Please return the data that follows precisely as written, but without the images.

(Excerpts from a dataset)
■ ■ ■ ■

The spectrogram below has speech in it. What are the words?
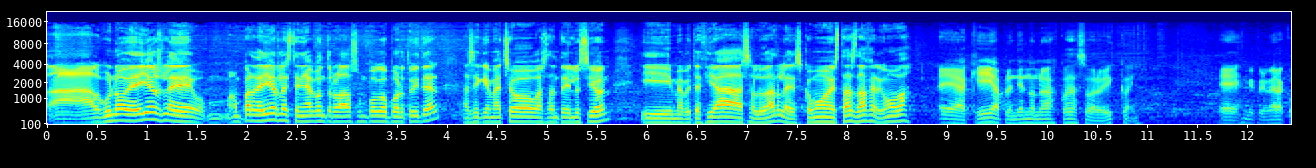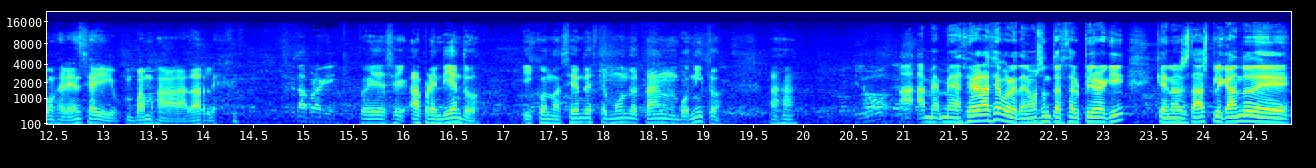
a alguno de ellos, le, a un par de ellos les tenía controlados un poco por Twitter, así que me ha hecho bastante ilusión y me apetecía saludarles. ¿Cómo estás, Daffer? ¿Cómo va? Eh, aquí aprendiendo nuevas cosas sobre Bitcoin. Eh, es mi primera conferencia y vamos a darle. ¿Qué tal por aquí? Pues eh, aprendiendo y conociendo este mundo tan bonito. Ajá. Y luego, a- a- me, me hacía gracia porque tenemos un tercer peer aquí que nos estaba explicando de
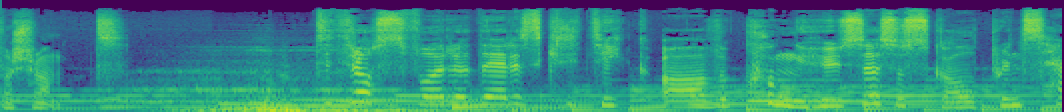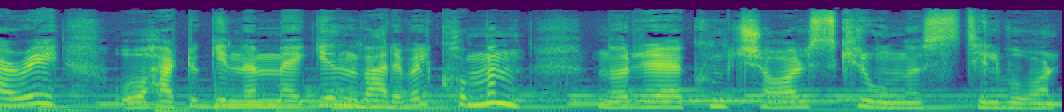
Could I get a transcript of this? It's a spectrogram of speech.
forsvant. Til tross for deres kritikk av kongehuset, så skal prins Harry og hertuginne Meghan være velkommen når kong Charles krones til våren.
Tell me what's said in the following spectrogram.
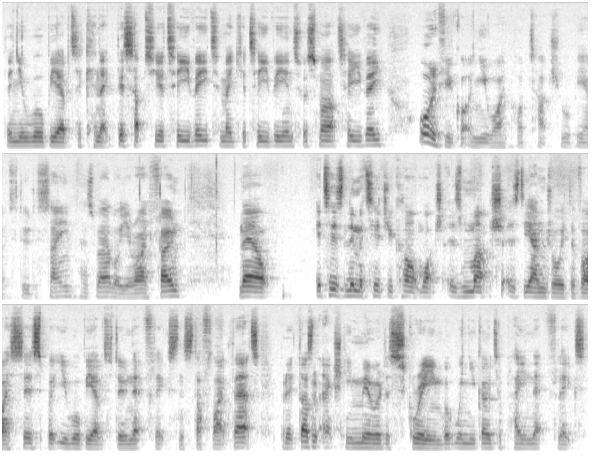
then you will be able to connect this up to your TV to make your TV into a smart TV. Or if you've got a new iPod Touch, you will be able to do the same as well, or your iPhone. Now, it is limited, you can't watch as much as the Android devices, but you will be able to do Netflix and stuff like that. But it doesn't actually mirror the screen, but when you go to play Netflix,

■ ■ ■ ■

§ **Result**
The spectrogram below has speech in it. What are the words?
a alguno de ellos, le, a un par de ellos les tenía controlados un poco por Twitter, así que me ha hecho bastante ilusión y me apetecía saludarles. ¿Cómo estás, Daffer? ¿Cómo va? Eh, aquí aprendiendo nuevas cosas sobre Bitcoin. Eh, es mi primera conferencia y vamos a darle. ¿Qué tal por aquí? Pues eh, aprendiendo y conociendo este mundo tan bonito. Ajá. Y luego, a- a- me, me hacía gracia porque tenemos un tercer peer aquí que nos estaba explicando de
Could I get a transcript of this? It's a spectrogram of speech.
forsvant. Til tross for deres kritikk av kongehuset, så skal prins Harry og hertuginne Meghan være velkommen når kong Charles krones til våren.
Tell me what's said in the following spectrogram.
then you will be able to connect this up to your TV to make your TV into a smart TV. Or if you've got a new iPod Touch, you will be able to do the same as well, or your iPhone. Now, it is limited, you can't watch as much as the Android devices, but you will be able to do Netflix and stuff like that. But it doesn't actually mirror the screen, but when you go to play Netflix,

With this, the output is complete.